Only one week before CU artist Emily Schroeder’s MFA thesis exhibit was to open in the CU Art Museum, disaster struck.
As she was moving the centerpiece of her collection, a multimedia sculpture called Quelle (Fountain) that consists of over two thousand hanging porcelain beads, the wires holding the beads became hopelessly tangled, effectively ruining the piece.
“It was devastating to have worked on this for weeks and then have it ruined in like 20 minutes of moving it. It was horrible,” Schroeder said.
She was forced to restring all 2,000 beads, a daunting task for which 31 of her friends and colleagues in the art department came together to help with.
“Art usually ends up being such an individual thing. To have such a huge group of people come together and pitch in because they saw how important it was to me was really overwhelming, in a good way. If it hadn’t been for them there’s no way I would have finished,” she said.
They succeeded in reassembling the piece in time for the show’s opening, and Schroeder says it looks better now than it did before.
However, Quelle (Fountain) is only one part of Schroeder’s current exhibit. She is also displaying a series of ink drawings, called Fountain Studies, which depict sprays of water in various symmetrical patterns.

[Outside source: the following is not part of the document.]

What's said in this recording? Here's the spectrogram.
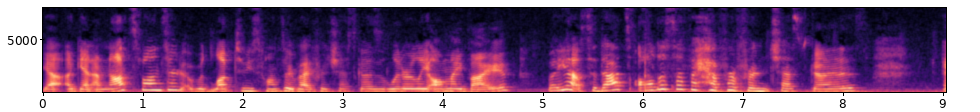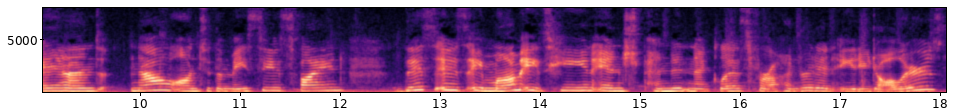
yeah, again, I'm not sponsored. I would love to be sponsored by Francesca's. literally all my vibe. But yeah, so that's all the stuff I have for Francesca's. And now on to the Macy's find. This is a mom 18 inch pendant necklace for $180.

“When you get caught up in the movement of water spray it creates a conscious unconsciousness,” Schroeder said.
Each of the pieces in the Fountain Studies series is named after a body of water that has personal significance to Schroeder. The drawings do not directly portray that body of water, but rather channel the emotional quality that the memories of each place hold for Schroeder.
“This body of work is about the idea of losing yourself in remembrance of place. I was trying to create emotive qualities that remind me of those places,” she said.
For Schroeder, looking at the drawings recalls other times and places.
“When I look at them I remember my own personal stories. Memories of very specific events (are) associated with those places, both good and bad.”
Also included in the exhibit is a two-part piece entitled The Fog Has Lifted (The Sky Has Cleared). On one wall there sits a cluster of white and tan porcelain discs of varying sizes nailed into the wall at different heights to create the image of a cloud. On the opposing wall there is a similar arrangement of porcelain discs, only larger, darker and more ominous.
“It’s the idea of duality, of good and bad,” she said.
This exhibit at the CU Fine Arts Museum marks the culmination of Schroeder’s master’s studies in ceramics. Originally from Roseville, Minn., Schroeder attended the University of Minnesota as an undergrad before receiving a Jerome Grant to study ceramics in Canberra, Australia.
“The (Australian) landscape was really influential. It helped simplify my work,” Schroeder said.
Following her time in Australia, Schroeder spent two years as an artist-in-residence at the Archie Bray Foundation for the Ceramic Arts in Helena, Mont. While in Montana, Schroeder decided to attend graduate school at CU.
“The ceramics department at CU is actually one of the best in the country. There were a lot of other schools to go to, but CU really emphasizes the conceptual nature of ceramics.”
Now that Schroeder will be graduating from the MFA program in December, her plan is to stay in Boulder and try to get her own studio.
“I want to stay in Boulder, keep on making artwork and (do) some more shows,” she said.
Schroeder is happy with her time at CU.
“I came to grad school to challenge myself more as an artist. I feel like I got out of the program what I wanted,” she said.